First we proceed to the definition of these figures. The division of a figure without a dot into three equal parts receives the triplet name. The notation of this is made with a number three aligned with the central figure. If the triplet is applied to three crotchet figures that group them (Ottman & Mainous, 1979, p.122-123).
These figures are very typical of Bill Evans within his improvisation, he is one of the characteristic features of him when differentiating his improvisational interpretation from other pianists.
Usually these triplets in the melodic aspect are being played with arpeggios; They do not have a specific direction since it varies, that is, they go ascending or descending, what makes the difference is the color with which they are played, sometimes with arpeggios as already mentioned before or with chromatic approximations.
In the above figure, it can be clearly seen how Evans not only uses one type of triplet, but it mixes them as in measure 14 which plays them in a semi-strong beat of the compass.

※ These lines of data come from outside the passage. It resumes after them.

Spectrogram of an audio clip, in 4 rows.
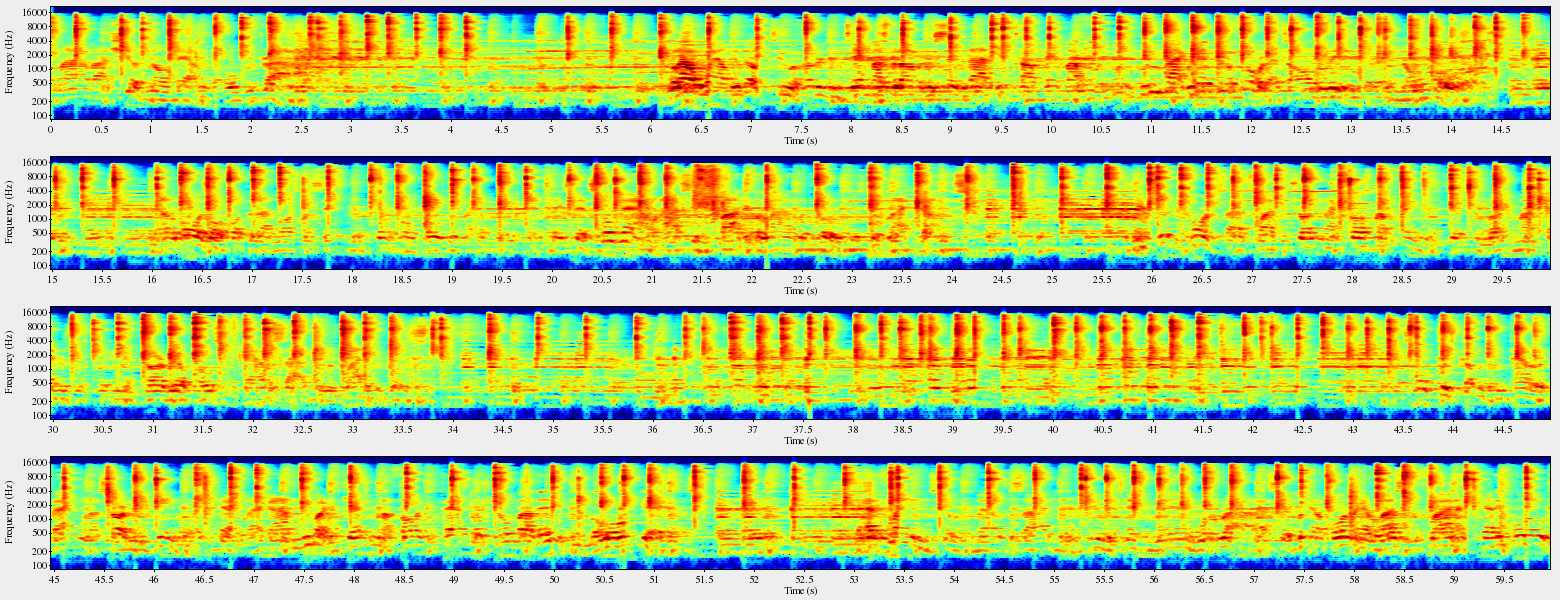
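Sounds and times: tap shoes on hard floor: 0.0 - 4.4, 5.2 - 59.9
upbeat country-rock music: 0.0 - 59.9.

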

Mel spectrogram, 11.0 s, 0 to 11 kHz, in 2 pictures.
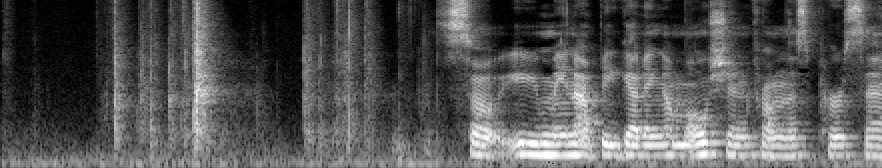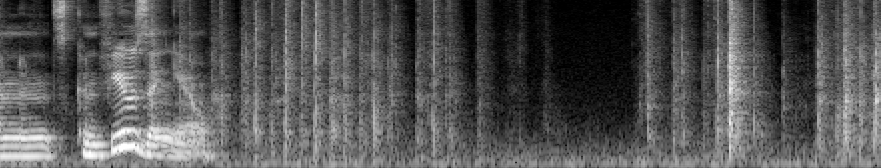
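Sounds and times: cards being shuffled: 0.1 - 2.8, 6.8 - 11.0.

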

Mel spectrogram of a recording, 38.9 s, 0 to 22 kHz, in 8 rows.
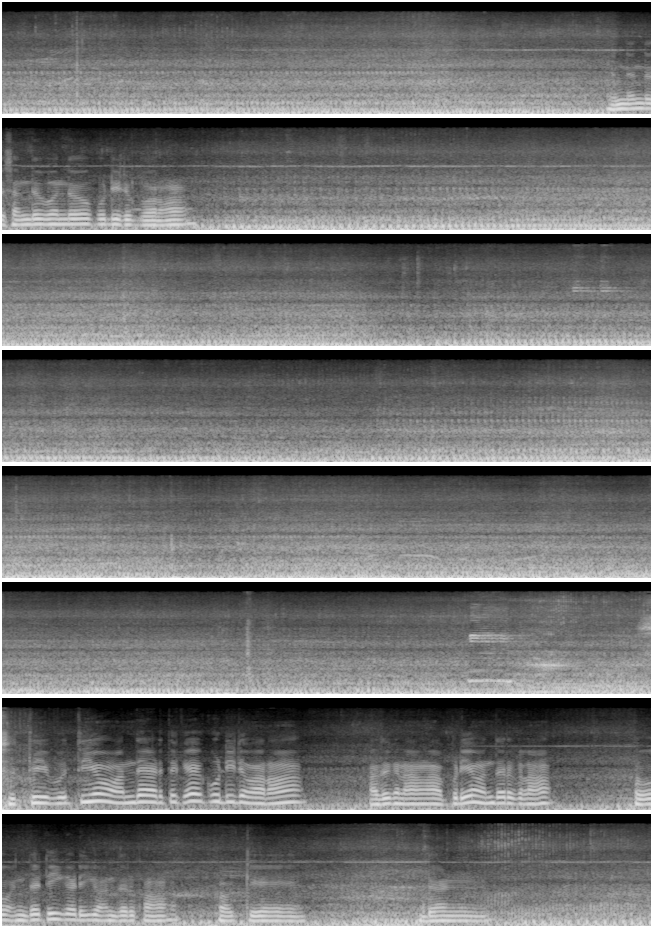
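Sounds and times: road and wind noise: 0.0 - 38.9
motorcycle engine running: 12.6 - 29.3.

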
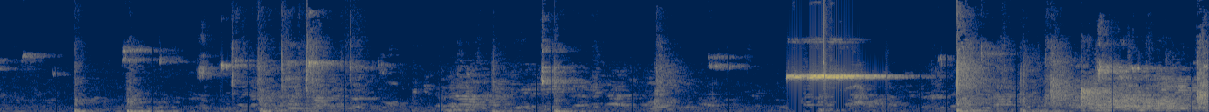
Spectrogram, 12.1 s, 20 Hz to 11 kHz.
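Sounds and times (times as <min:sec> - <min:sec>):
referee's whistle blast: 0:07.9 - 0:09.1.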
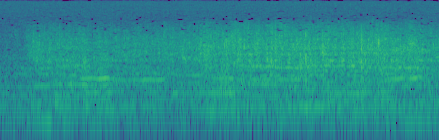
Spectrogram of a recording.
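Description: Electrical crackling and buzzing from a live wire, a steady hissing buzz that swells slightly over the few seconds: someone is taking a shock from an electrified wall.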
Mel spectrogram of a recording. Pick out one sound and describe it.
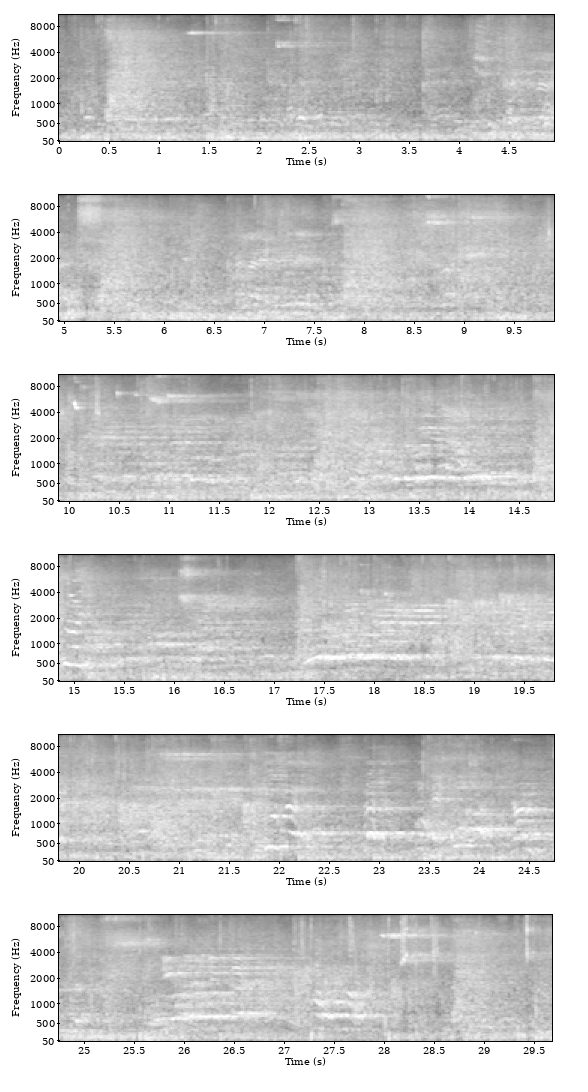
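Young men shout and call out across an echoing hall.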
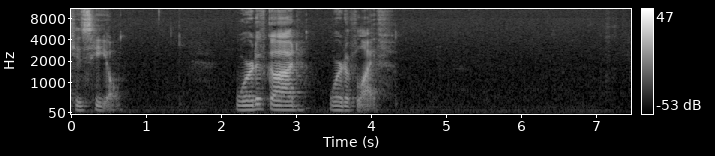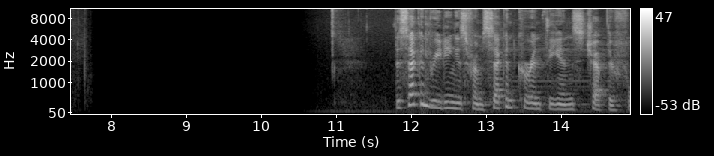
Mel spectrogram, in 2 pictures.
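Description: An elderly woman speaks calmly and close up, as if into a microphone.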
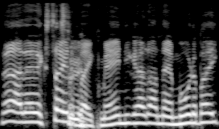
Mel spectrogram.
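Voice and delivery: put-on high, loud New England accent. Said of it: "New Englander type thing".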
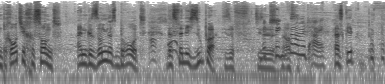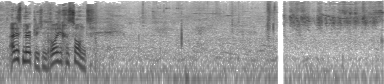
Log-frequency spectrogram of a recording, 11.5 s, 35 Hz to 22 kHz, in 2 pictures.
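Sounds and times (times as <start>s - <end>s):
speech: 0.0s - 7.5s
birds chirping and calling in an enclosed zoo aviary: 3.6s - 11.5s.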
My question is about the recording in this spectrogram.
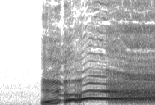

In general, this type of triplets (mixed quarter note and eighth note) is interpreted in semi-strong or weak beats of the measure.
Now, in the following examples that are detailed, use the eighth note triplets and to their time also moves chromatically towards target notes of the chord.
Bill Evans’ improvisation is marked by originality, sonority and, above all, all the intention that in a certain way with it wants to reach or transmit a message of a search for something constant and innovative.
The theme that has been analyzed was recorded at the time
that Bill Evans was at the height of his musical career and where his knowledge acquired along with Miles and many other outstanding Jazz musicians were ‘fresh’, for
what is the songs of the album ‘Portrait in Jazz’ of 1960, makes them look clearly like maintains throughout the record material, all these characteristic features.
So, it is evident how it is that in its entirety the sound and features characteristics of Bill Evans were greatly influenced by classical music, the which was the gateway for him in the musical field. It is very clear to realize only with listen to him and as his improvisational development is very academic, however, his taste for knowing how to combine this genre and jazz make his interpretation something new, worthy of being named a new way of improvising.